All of these things point to the Mariners keeping Morales around and trying to re-sign him for next year and beyond. If someone comes along and makes Jack an offer he can’t refuse, then maybe he is moved. But I doubt he will be shopped heavily.
Next up is Raul Ibanez, who has defied expectations all year and actually become a positive contributor on offense. He has posted a .262/.315/.561 line, with a ridiculous 24 home runs.
I don’t think anyone expected that kind of production. Many were higher on him than I was (Hint: I didn’t like him at all), but few expected him to create 39% more runs than league average.
And I am sure there would be a lot of teams interested in that kind of left handed pop, especially when it comes with veteran leadership and playoff experience. The problem is, I don’t think its’s reasonable to think he puts up second half numbers that resemble that of his first half. He could, but it seems a little unlikely.

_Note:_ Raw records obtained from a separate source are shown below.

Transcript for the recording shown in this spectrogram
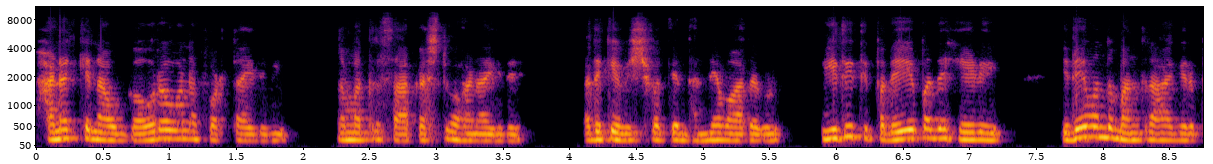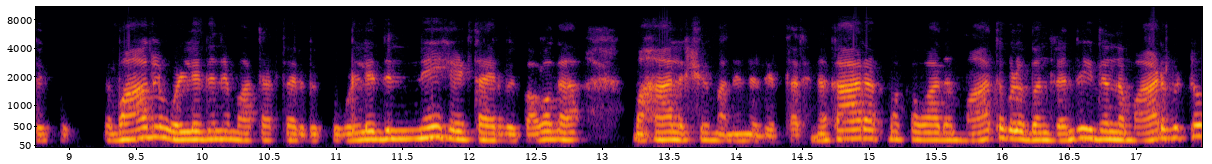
ಹಣಕ್ಕೆ ನಾವು ಗೌರವನ ಕೊಡ್ತಾ ಇದೀವಿ. ನಮ್ಮ ಹತ್ರ ಸಾಕಷ್ಟು ಹಣ ಇದೆ. ಅದಕ್ಕೆ ವಿಶ್ವಕ್ಕೆ ಧನ್ಯವಾದಗಳು. ಈ ರೀತಿ ಪದೇ ಪದೇ ಹೇಳಿ, ಇದೇ ಒಂದು ಮಂತ್ರ ಆಗಿರ್ಬೇಕು. ಯಾವಾಗ್ಲೂ ಒಳ್ಳೇದನ್ನೇ ಮಾತಾಡ್ತಾ ಇರ್ಬೇಕು, ಒಳ್ಳೇದನ್ನೇ ಹೇಳ್ತಾ ಇರ್ಬೇಕು. ಅವಾಗ ಮಹಾಲಕ್ಷ್ಮಿ ಮನೆಯಲ್ಲಿರ್ತಾರೆ ನಕಾರಾತ್ಮಕವಾದ ಮಾತುಗಳು ಬಂದ್ರೆ ಅಂದ್ರೆ ಇದನ್ನ ಮಾಡ್ಬಿಟ್ಟು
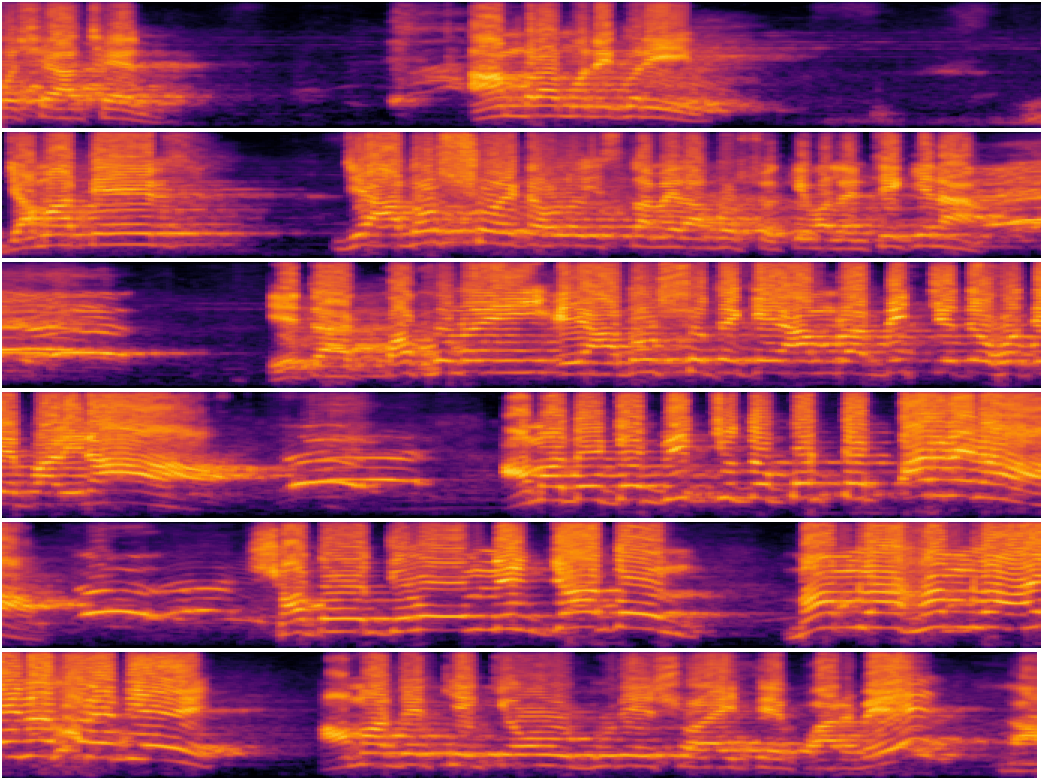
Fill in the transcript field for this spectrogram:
বসে আছেন, আমরা মনে করি জামাতের যে আদর্শ, এটা হলো ইসলামের আদর্শ, কি বলেন ঠিক না এটা কখনোই এই আদর্শ থেকে আমরা বিচ্যুত হতে পারি না। আমাদেরকে বিচ্যুত করতে পারবে না। শত জুলুম, নির্যাতন, মামলা, হামলা, আয়না করে দিয়ে আমাদেরকে কেউ দূরে সরাইতে পারবে না।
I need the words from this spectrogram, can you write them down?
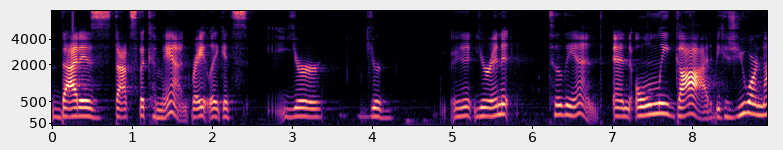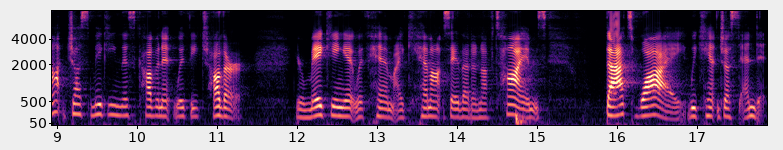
that is that's the command right? Like it's you're you're in it you're in it till the end. And only god because you are not just making this covenant with each other you're making it with him i cannot say that enough times that's why we can't just end it.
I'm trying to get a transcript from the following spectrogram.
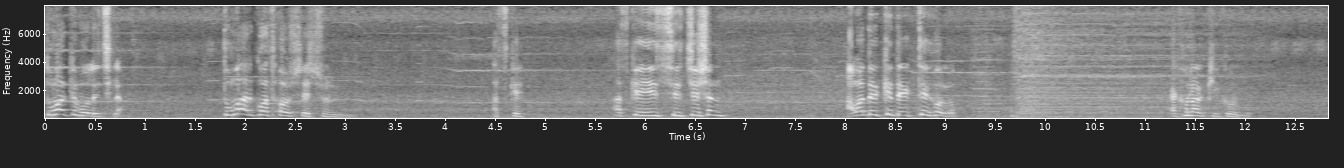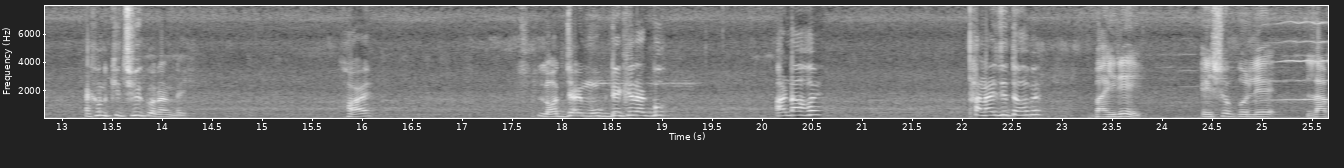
তোমাকে বলেছিলাম। তোমার কথাও সে শুননি। আজকে আজকে এই সিচুয়েশন আমাদেরকে দেখতে হলো। এখন আর কি করব? এখন কিছুই করার নেই। হয় লজ্জায় মুখ ডেকে রাখব। আর না হয় থানায় যেতে হবে। বাইরে এসব বলে লাভ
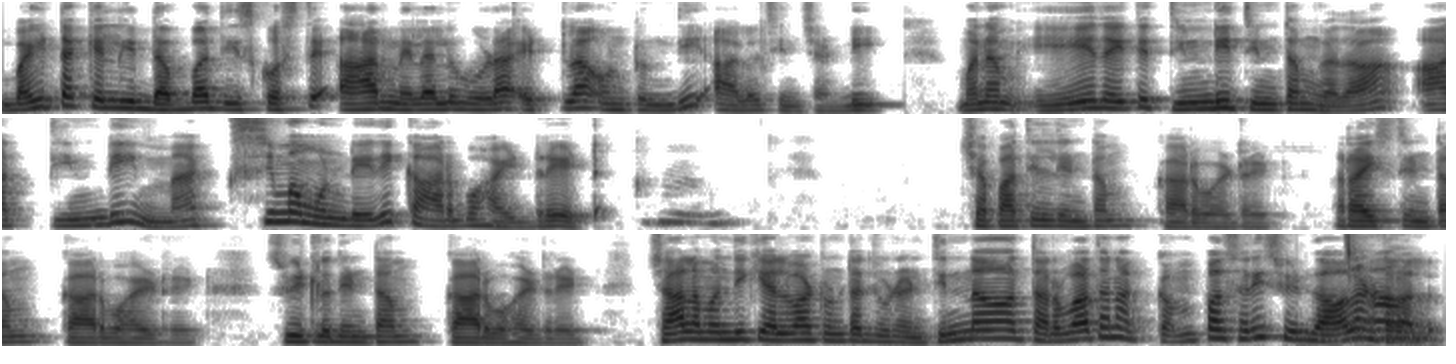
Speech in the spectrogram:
బయటకెళ్ళి డబ్బా తీసుకొస్తే ఆరు నెలలు కూడా ఎట్లా ఉంటుంది ఆలోచించండి. మనం ఏదైతే తిండి తింటాం కదా ఆ తిండి మ్యాక్సిమం ఉండేది కార్బోహైడ్రేట్. చపాతీలు తింటాం కార్బోహైడ్రేట్. రైస్ తింటాం కార్బోహైడ్రేట్. స్వీట్లు తింటాం కార్బోహైడ్రేట్. చాలా మందికి అలవాటు ఉంటుంది చూడండి. తిన్న తర్వాత నాకు కంపల్సరీ స్వీట్ కావాలంటారు వాళ్ళు.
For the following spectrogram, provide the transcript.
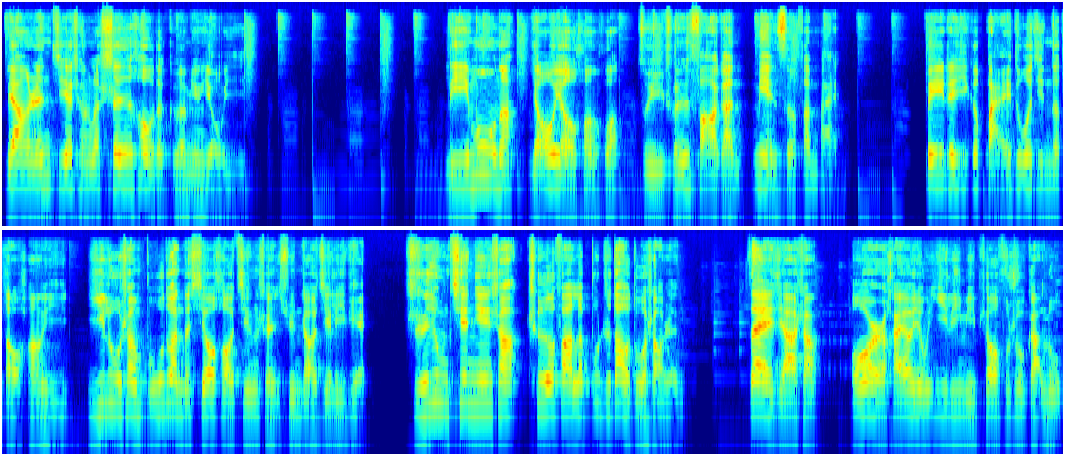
两人结成了深厚的革命友谊。李牧呢，摇摇晃晃，嘴唇发干，面色泛白，背着一个百多斤的导航仪，一路上不断的消耗精神寻找借力点，使用千年沙车翻了不知道多少人，再加上偶尔还要用一厘米漂浮术赶路。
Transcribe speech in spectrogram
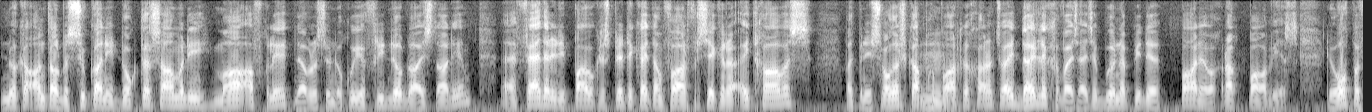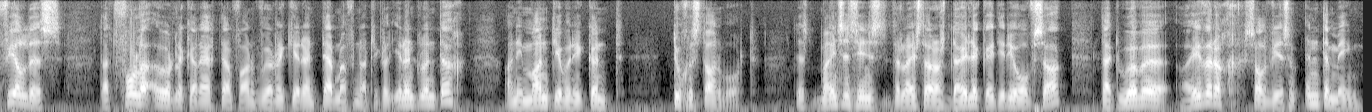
en ook 'n aantal besoeke aan die dokter saam met die ma afgelê het. Nou was hulle so 'n goeie vriende op daai stadium. Uh, verder het die pa ook resprektelikheid aanvaar vir sekere uitgawes wat met die swangerskap mm. gepaard gegaan het. So hy het duidelik gewys hy's 'n bonapide pa en hy wil graag pa wees. Die hof beveel dus dat volle ouerlike regte en verantwoordelikhede in terme van artikel 21 aan die man teenoor die kind toegestaan word. Dis mynsinsiens die luisteraars duidelik uit hierdie hofsaak dat howe huiwerig sal wees om in te meng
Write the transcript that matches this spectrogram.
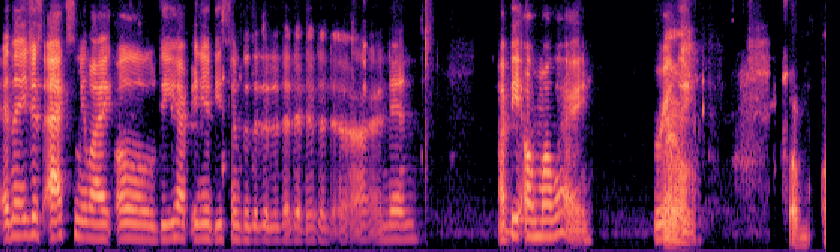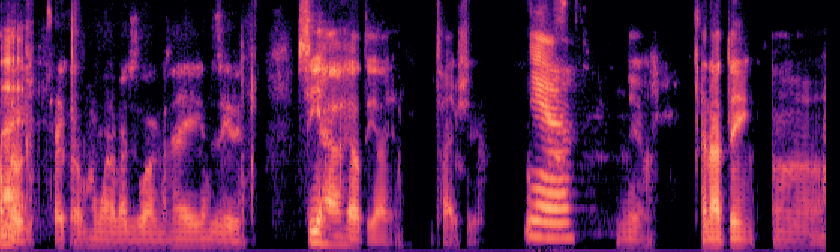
and then they just ask me like, "Oh, do you have any of these symptoms?" And then I'd be on my way. Really. Yeah. So I'm, I'm gonna check up. I'm one I just walk and hey, I'm just here to see how healthy I am, type shit. Yeah. Yeah. And I think, uh,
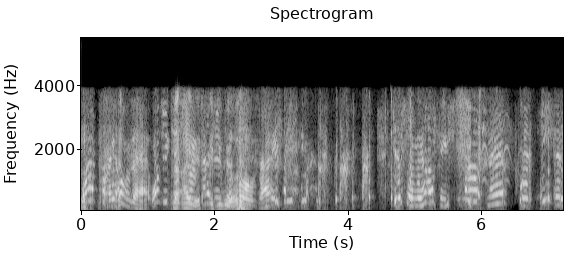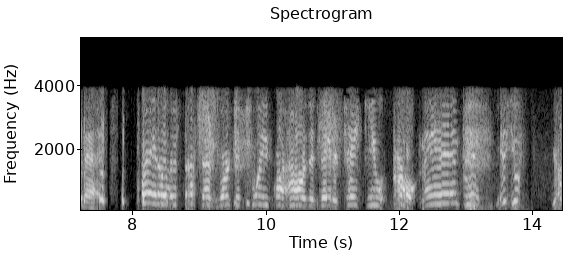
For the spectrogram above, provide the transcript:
Why pray over that? Won't you get The some vegetables, right? get some healthy stuff, man. Quit eating that. Praying over stuff that's working 24 hours a day to take you out, man. You, you, your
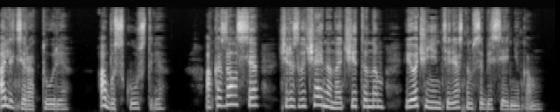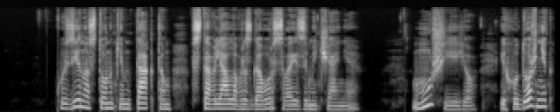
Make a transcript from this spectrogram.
о литературе, об искусстве. Оказался чрезвычайно начитанным и очень интересным собеседником. Кузина с тонким тактом вставляла в разговор свои замечания. Муж ее и художник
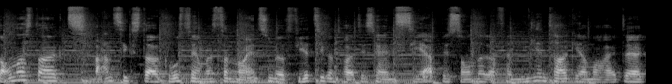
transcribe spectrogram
Donnerstag, 20. August, wir haben jetzt dann 19.40 Uhr und heute ist ein sehr besonderer Familientag. Wir haben heute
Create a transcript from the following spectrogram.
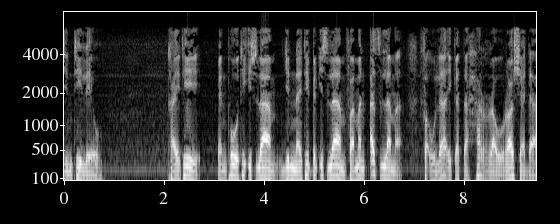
จินที่เลว ใครที่เป็นผู้ที่อิสลาม ยินไหนที่เป็นอิสลามฟะมันอัสลามะฟะอุลาอิกะตะฮัรเราราชดา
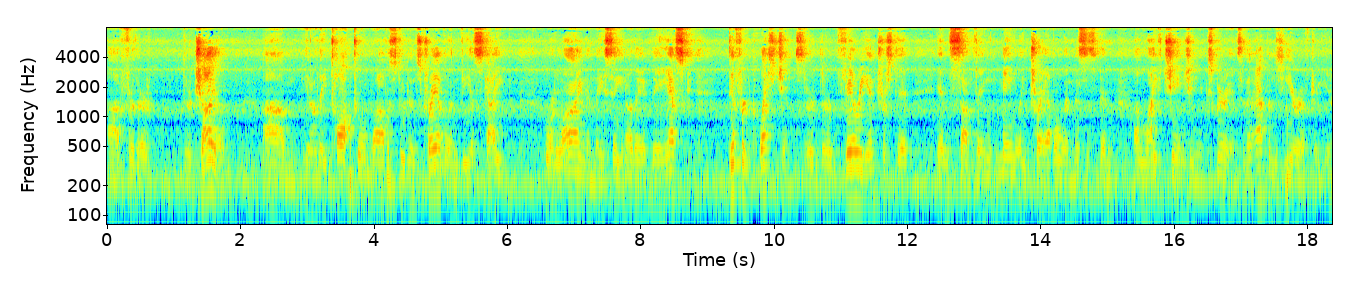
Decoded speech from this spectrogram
uh, for their, their child. Um, you know, they talk to them while the student's traveling via Skype or line, and they say, you know, they, they ask different questions. They're, they're very interested in something, mainly travel, and this has been a life changing experience. And it happens year after year.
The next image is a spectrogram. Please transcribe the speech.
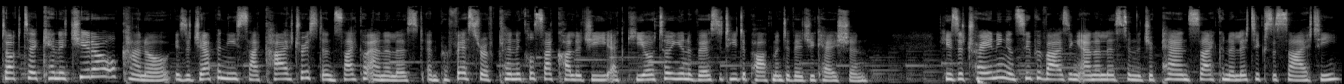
Dr. Kenichiro Okano is a Japanese psychiatrist and psychoanalyst and professor of clinical psychology at Kyoto University Department of Education. He is a training and supervising analyst in the Japan Psychoanalytic Society.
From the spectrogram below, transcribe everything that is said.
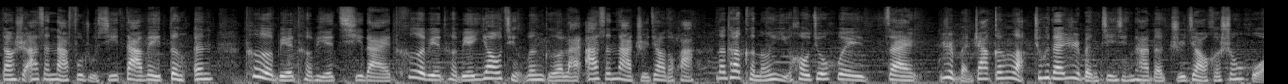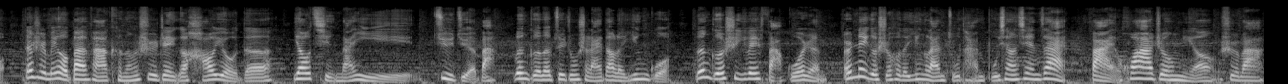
当时阿森纳副主席大卫邓恩特别特别期待，特别特别邀请温格来阿森纳执。教的话，那他可能以后就会在日本扎根了，就会在日本进行他的执教和生活。但是没有办法，可能是这个好友的邀请难以拒绝吧。温格呢，最终是来到了英国。温格是一位法国人，而那个时候的英格兰足坛不像现在百花争鸣，是吧？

On top of that, few teams will be excited about having one of, if not the worst defender in the league in left field every day. If that is true, he is limited to a team who can put him at DH consistently and limit the damage caused by Raul playing in the field everyday.
Then perhaps the biggest factor is that the Mariners will not want to trade Raul, and he probably doesn’t want to leave. For whatever reason, the organization seems to be very high on him, both on and off the field. It would be a huge blow to the team and the fan base if he were traded, especially if it means getting a nobody prospect in return.
It is safe to say Raul isn’t going anywhere. I just hope he finishes out the year, and then retires or goes elsewhere. He isn’t going to repeat this performance.
Lastly, there is Michael Morse. Morse got off to a hot start to the season, but has faltered since then, while battling injuries. He has been on the DL since the end of June, and just now began a rehab stint in Tacoma.
To this point in the year, he has hit .251/.313/.454 with 11 home runs in 56 games. 8 of those home runs came in April, and he hasn’t hit one since May, when he had three for the month. Nagging injuries have likely played a part in his struggles, but I also think he just isn’t quite as good as we had hoped.
Because of his lack of a position and future with the team, he is the most disposable, and in turn most likely trade candidate of the three. However, if he doesn’t get back on the field and show that he is healthy and productive, no one will want to take the risk of trading for him.
He may be a waiver trade candidate in August if the team feels they can do without him and he plays well enough (and often enough) to garner some interest and up his value. Right now, in the off chance he is moved before the deadline, he probably wouldn’t bring back much either.
Overall, it doesn’t look like any of the three will be moving unless some drastic changes occur in the coming days. The team has been successful lately, and Jack hasn’t shown signs of wanting to sell. They will probably end up staying put for the most part and seeing how far this team and its mix of young and old talent can go in the second half. The playoffs are unlikely, but even a .500 finish looks a lot better than giving up on the season.